◆ **What you are asked to do**: Output the whole listing exactly, except for the pictures in it.

_ _ _ _

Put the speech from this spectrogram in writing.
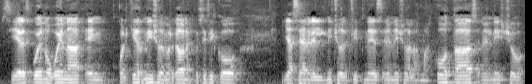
si eres bueno o buena en cualquier nicho de mercado en específico, ya sea en el nicho del fitness, en el nicho de las mascotas, en el nicho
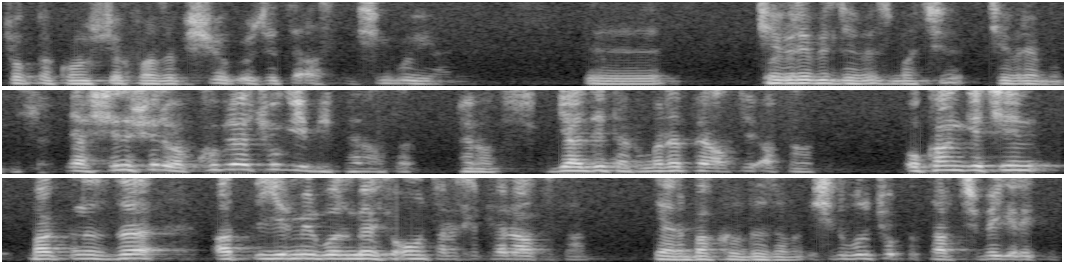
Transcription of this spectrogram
Çok da konuşacak fazla bir şey yok. Özeti aslında işin bu yani. Ee, çevirebileceğimiz maçı çeviremedik. Ya şimdi şöyle bak. Kubilay çok iyi bir penaltı. penaltıcı. Geldiği takımlara penaltıyı atan. Okan Geçik'in baktığınızda attığı 20 golün belki 10 tanesi penaltıdan. Yani bakıldığı zaman. Şimdi bunu çok da tartışmaya gerek yok.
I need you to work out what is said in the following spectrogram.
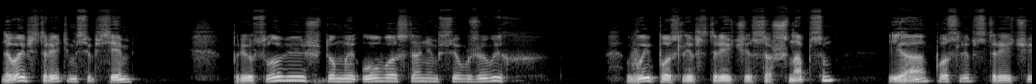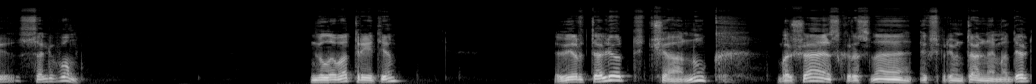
Давай встретимся в семь, при условии, что мы оба останемся в живых. Вы после встречи со Шнапсом, я после встречи со Львом». Глава третья. Вертолет «Чанук» Большая скоростная экспериментальная модель,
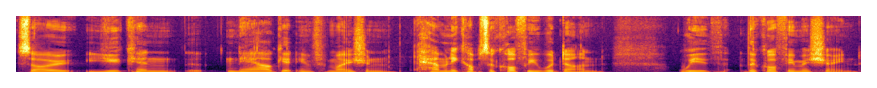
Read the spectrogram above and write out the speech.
So, you can now get information how many cups of coffee were done with the coffee machine.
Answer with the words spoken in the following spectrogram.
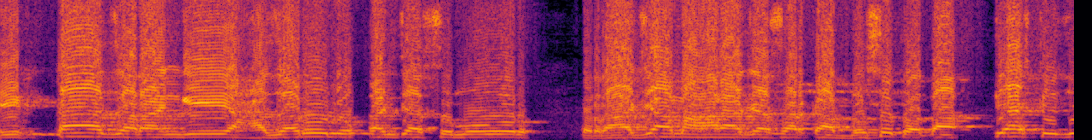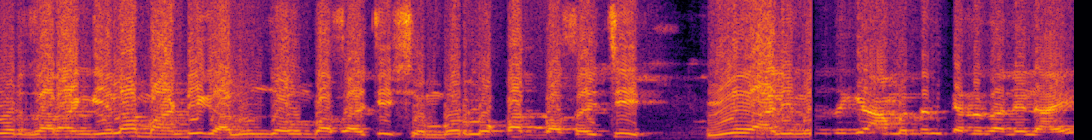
एकटा जरांगे हजारो लोकांच्या समोर राजा महाराजासारखा बसत होता त्या स्टेजवर जरांगीला मांडी घालून जाऊन बसायची शंभर लोकात बसायची वेळ आली म्हणजे की आमंत्रण करण्यात आलेलं आहे.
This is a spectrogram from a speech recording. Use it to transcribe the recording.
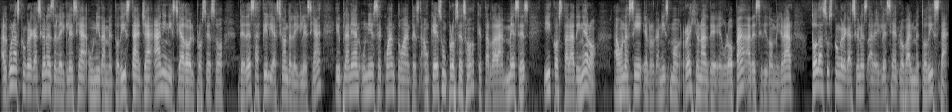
Algunas congregaciones de la Iglesia Unida Metodista ya han iniciado el proceso de desafiliación de la Iglesia y planean unirse cuanto antes, aunque es un proceso que tardará meses y costará dinero. Aún así, el organismo regional de Europa ha decidido migrar todas sus congregaciones a la Iglesia Global Metodista.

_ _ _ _

◆ **Expected output**:
Put the speech from this spectrogram in writing.
si eres bueno o buena en cualquier nicho de mercado en específico, ya sea en el nicho del fitness, en el nicho de las mascotas, en el nicho
Transcription of this spectrogram
Çok da konuşacak fazla bir şey yok. Özeti aslında işin bu yani. Ee, çevirebileceğimiz maçı çeviremedik. Ya şimdi şöyle bak. Kubilay çok iyi bir penaltı. penaltıcı. Geldiği takımlara penaltıyı atan. Okan Geçik'in baktığınızda attığı 20 golün belki 10 tanesi penaltıdan. Yani bakıldığı zaman. Şimdi bunu çok da tartışmaya gerek yok.
I need you to work out what is said in the following spectrogram.
Давай встретимся в семь, при условии, что мы оба останемся в живых. Вы после встречи со Шнапсом, я после встречи со Львом». Глава третья. Вертолет «Чанук» Большая скоростная экспериментальная модель,
Read the spectrogram above and write out the speech.
So, you can now get information how many cups of coffee were done with the coffee machine.
Answer with the words spoken in the following spectrogram.
एकटा जरांगे हजारो लोकांच्या समोर राजा महाराजासारखा बसत होता त्या स्टेजवर जरांगीला मांडी घालून जाऊन बसायची शंभर लोकात बसायची वेळ आली म्हणजे की आमंत्रण करण्यात आलेलं आहे.
This is a spectrogram from a speech recording. Use it to transcribe the recording.
Algunas congregaciones de la Iglesia Unida Metodista ya han iniciado el proceso de desafiliación de la Iglesia y planean unirse cuanto antes, aunque es un proceso que tardará meses y costará dinero. Aún así, el organismo regional de Europa ha decidido migrar todas sus congregaciones a la Iglesia Global Metodista.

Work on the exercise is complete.